*Assignment:* Search the listing below for the line with "Spectrogram, in 3 pictures.", then write out that line and every one after it exactly, without the pictures.

*Records for this exercise:*
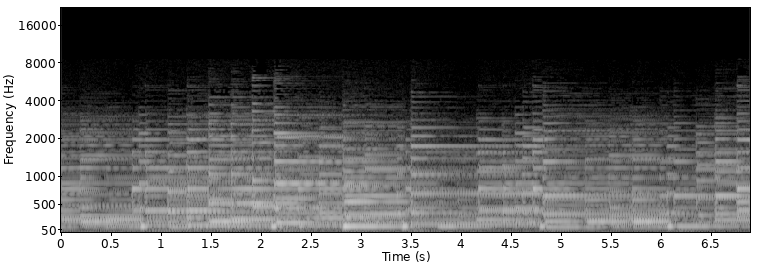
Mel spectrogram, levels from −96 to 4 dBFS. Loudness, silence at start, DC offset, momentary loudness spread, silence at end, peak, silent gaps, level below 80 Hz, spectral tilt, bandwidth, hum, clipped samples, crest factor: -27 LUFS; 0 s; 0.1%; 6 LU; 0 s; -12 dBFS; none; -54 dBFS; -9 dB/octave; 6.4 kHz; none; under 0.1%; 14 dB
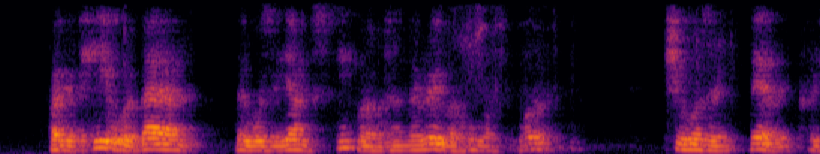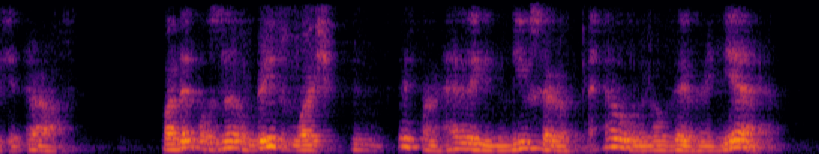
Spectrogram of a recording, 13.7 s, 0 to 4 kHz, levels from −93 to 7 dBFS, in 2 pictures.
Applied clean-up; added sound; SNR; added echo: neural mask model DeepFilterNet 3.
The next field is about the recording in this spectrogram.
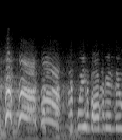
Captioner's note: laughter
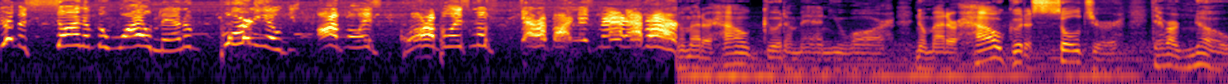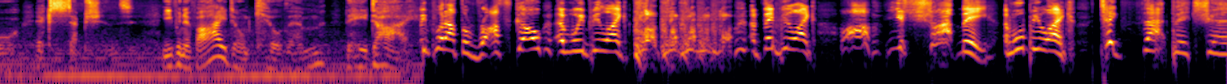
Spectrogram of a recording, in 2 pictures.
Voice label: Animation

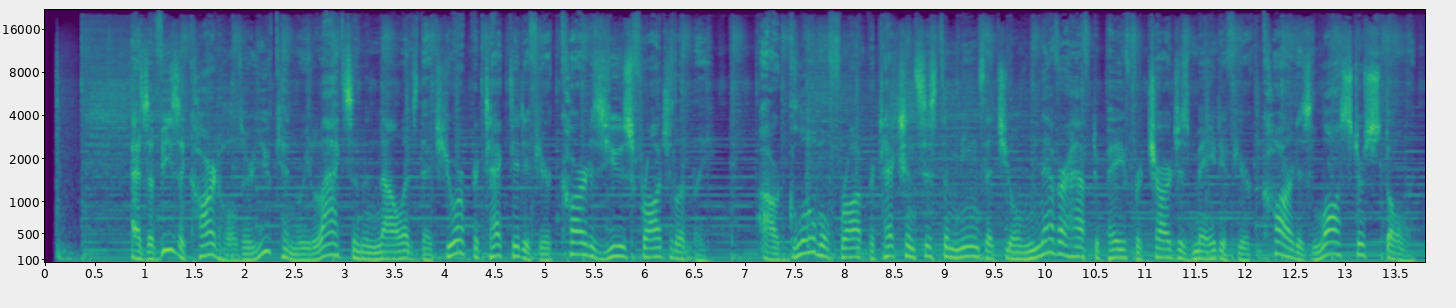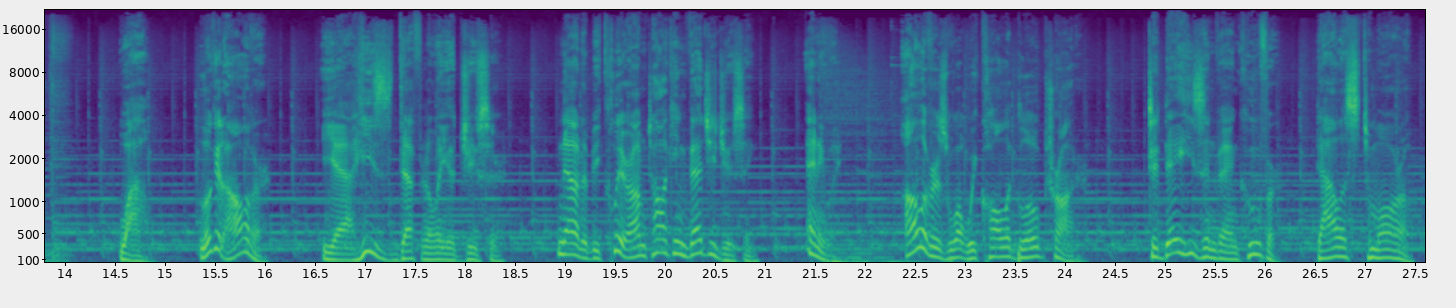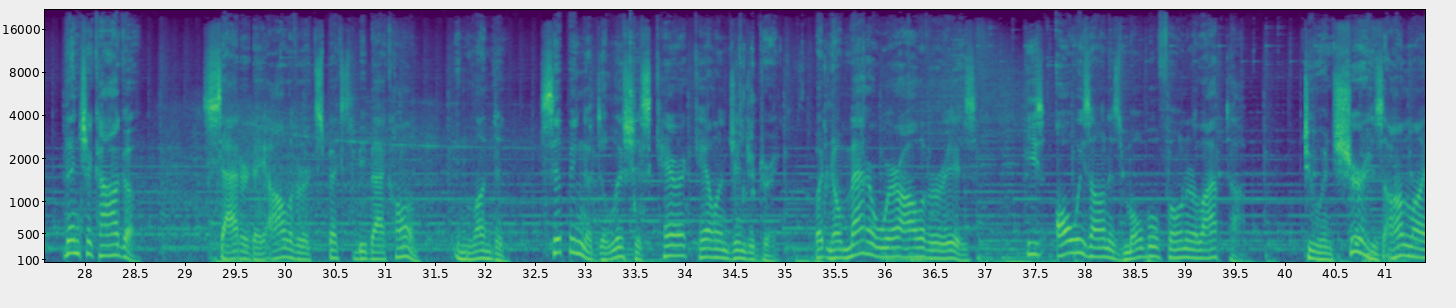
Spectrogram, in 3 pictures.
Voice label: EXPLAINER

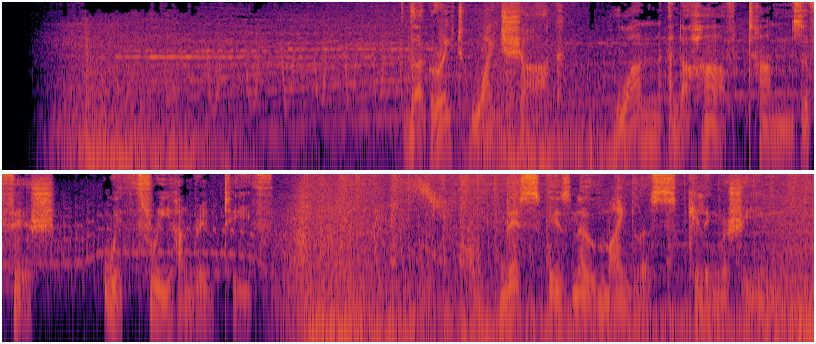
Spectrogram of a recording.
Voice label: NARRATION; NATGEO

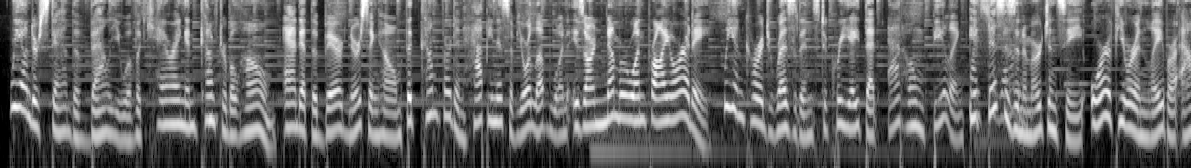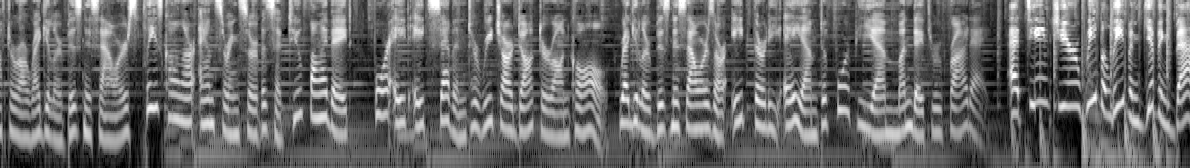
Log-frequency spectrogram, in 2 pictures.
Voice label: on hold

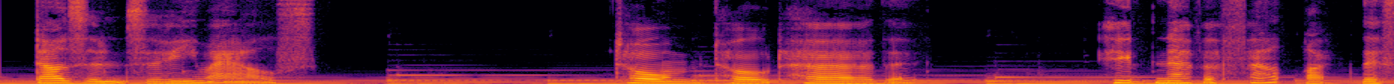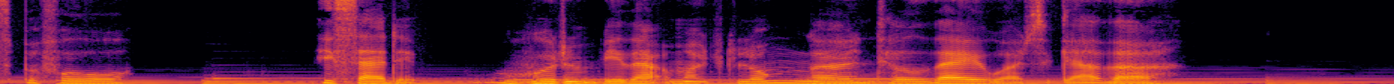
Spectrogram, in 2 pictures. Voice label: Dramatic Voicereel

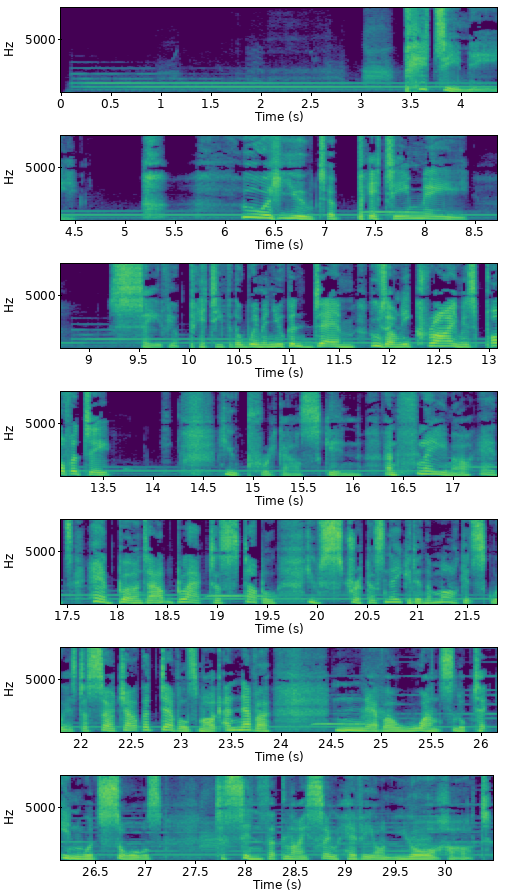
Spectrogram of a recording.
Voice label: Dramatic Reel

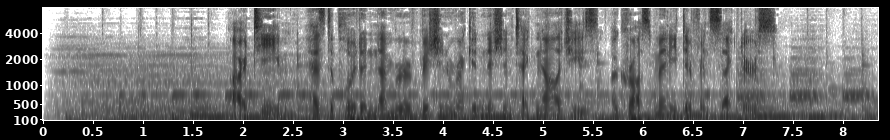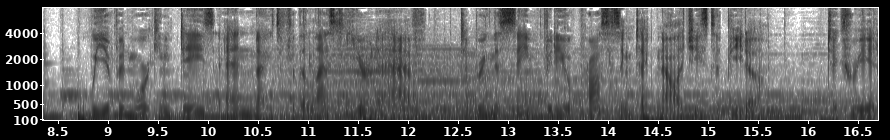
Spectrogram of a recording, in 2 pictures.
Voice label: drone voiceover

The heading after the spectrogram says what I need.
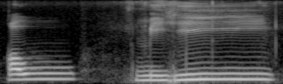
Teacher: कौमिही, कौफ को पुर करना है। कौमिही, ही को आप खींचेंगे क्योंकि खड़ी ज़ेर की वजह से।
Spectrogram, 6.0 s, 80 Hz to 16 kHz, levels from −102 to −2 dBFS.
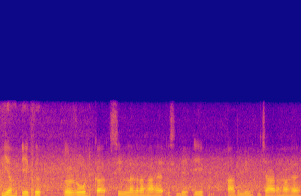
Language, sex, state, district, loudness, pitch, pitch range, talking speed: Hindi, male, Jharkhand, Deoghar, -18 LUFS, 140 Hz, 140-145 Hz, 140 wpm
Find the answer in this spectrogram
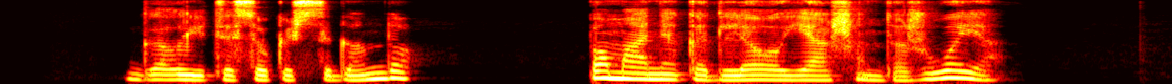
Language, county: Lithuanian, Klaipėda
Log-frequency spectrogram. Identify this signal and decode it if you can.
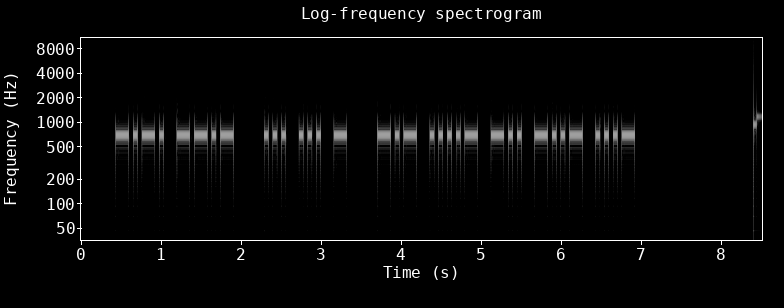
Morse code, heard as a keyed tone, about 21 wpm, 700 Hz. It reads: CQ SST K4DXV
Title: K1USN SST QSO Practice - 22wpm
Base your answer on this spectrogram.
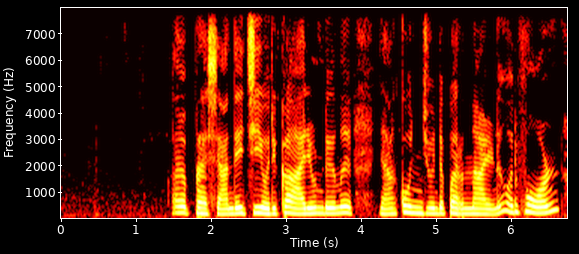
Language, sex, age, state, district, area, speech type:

*Response area:*
Spectrogram, in 3 pictures.
Voice label: EXPLAINER

Spectrogram of a recording.
Voice label: NARRATION; NATGEO

Log-frequency spectrogram, in 2 pictures.
Voice label: on hold

Spectrogram, in 2 pictures. Voice label: Dramatic Voicereel

Spectrogram of a recording.
Voice label: Dramatic Reel

Spectrogram of a recording, in 2 pictures.
Voice label: drone voiceover

The heading after the spectrogram says what I need.
Teacher: कौमिही, कौफ को पुर करना है। कौमिही, ही को आप खींचेंगे क्योंकि खड़ी ज़ेर की वजह से।
Spectrogram, 6.0 s, 80 Hz to 16 kHz, levels from −102 to −2 dBFS.
Language, sex, state, district, loudness, pitch, pitch range, talking speed: Hindi, male, Jharkhand, Deoghar, -18 LUFS, 140 Hz, 140-145 Hz, 140 wpm
Find the answer in this spectrogram
Language, county: Lithuanian, Klaipėda
Log-frequency spectrogram. Identify this signal and decode it if you can.
Morse code, heard as a keyed tone, about 21 wpm, 700 Hz. It reads: CQ SST K4DXV
Title: K1USN SST QSO Practice - 22wpm
Base your answer on this spectrogram.
Language, sex, age, state, district, area, speech type:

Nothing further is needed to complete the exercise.